There is so much mythologising of the landscape of Iceland that I find sometimes it seems the people themselves are almost an afterthought. Certainly there are vast parts of the country which are unpopulated, but in Olafsfjörður, and its surrounds, people dominate the soundscape. A huge lake sits behind the town, and I returned again and again to this area to watch and listen to it melt. Over this time vast periods of near-silence were punctuated by the slow creak of ice under strain, bubbles streaming up from the melt, and the nesting Arctic Terns, but there were also snow mobiles, tourist ski trips, tractors, and the odd dog walker. Closer into town kids on dirt bikes tore up the silt at the mouth of fjord.
One day after spending about half a day up in the silence near the top of one the nearby mountains recording the sounds of tiny pebbles tumbling from the peak, I began to notice the unmistakable throb of dance music. As I descended further it became a pounding soundtrack, which reverberated across the valley. It was the local aqua aerobics class, which takes place each day near the primary school.
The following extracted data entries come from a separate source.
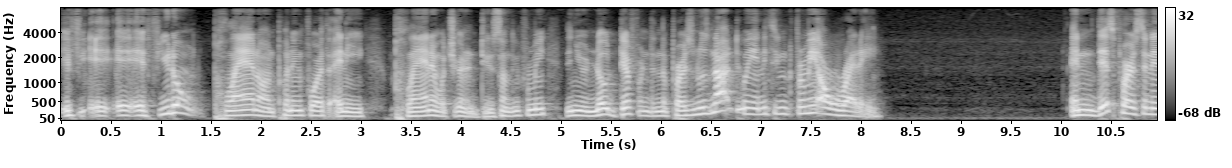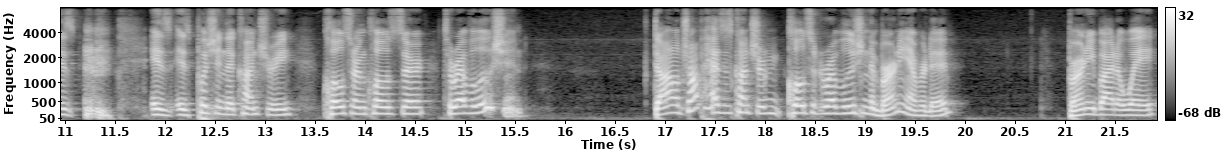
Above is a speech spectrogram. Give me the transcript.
if if you don't plan on putting forth any plan and what you're going to do something for me, then you're no different than the person who's not doing anything for me already. And this person is is is pushing the country closer and closer to revolution. Donald Trump has his country closer to revolution than Bernie ever did. Bernie, by the way,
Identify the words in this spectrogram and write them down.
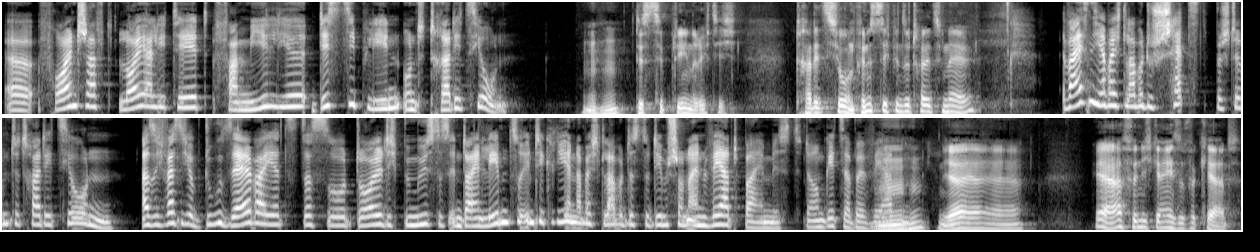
äh, Freundschaft, Loyalität, Familie, Disziplin und Tradition. Disziplin, richtig. Tradition. Findest du, ich bin so traditionell? Weiß nicht, aber ich glaube, du schätzt bestimmte Traditionen. Also ich weiß nicht, ob du selber jetzt das so doll dich bemühst, es in dein Leben zu integrieren, aber ich glaube, dass du dem schon einen Wert beimisst. Darum geht's ja bei Werten. Mhm. Ja, ja, ja, ja. Ja, finde ich gar nicht so verkehrt.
It is probably this recording, included towards the end of this sketch, which is my favourite of the suite on my soundcloud page. As I slipped and slid down the mountainside to those throbbing beats emanating from Ólafsfjörður’s tiny heated pool, I was reminded anew that this town isn’t just a spectacular landscape, it is also a place where daily human struggles and routines play out, like in any other small town. It is place where local fishers and their families try to get fit to the sounds of canned dance music, where kids rush to ride dirt bikes as soon as the ice melts, and where sea gulls are noisy pests. It is just in Ólafsfjörður these everyday human dramas play out against a backdrop of spectacular peaks and sometimes, if you are lucky, under the northern lights.
All Sounds recorded in May 2015 in Olafsfjörður, Iceland.
They include: the seagull feeding station near the fish factory, nesting Arctic Terns, underwater recordings of ice dumped in the harbour by a road clearing tractor, the door of the abandoned concrete factory, ski lift wires, fences in the rain, trawler crane wires, underwater trawler recordings and the aqua aerobics class as heard from the mountain top.
Thanks to: Listhus + Alice Liu.
To listen to my suite of field recordings from Ólafsfjörður go to:
I have an album from my first trip to Iceland here: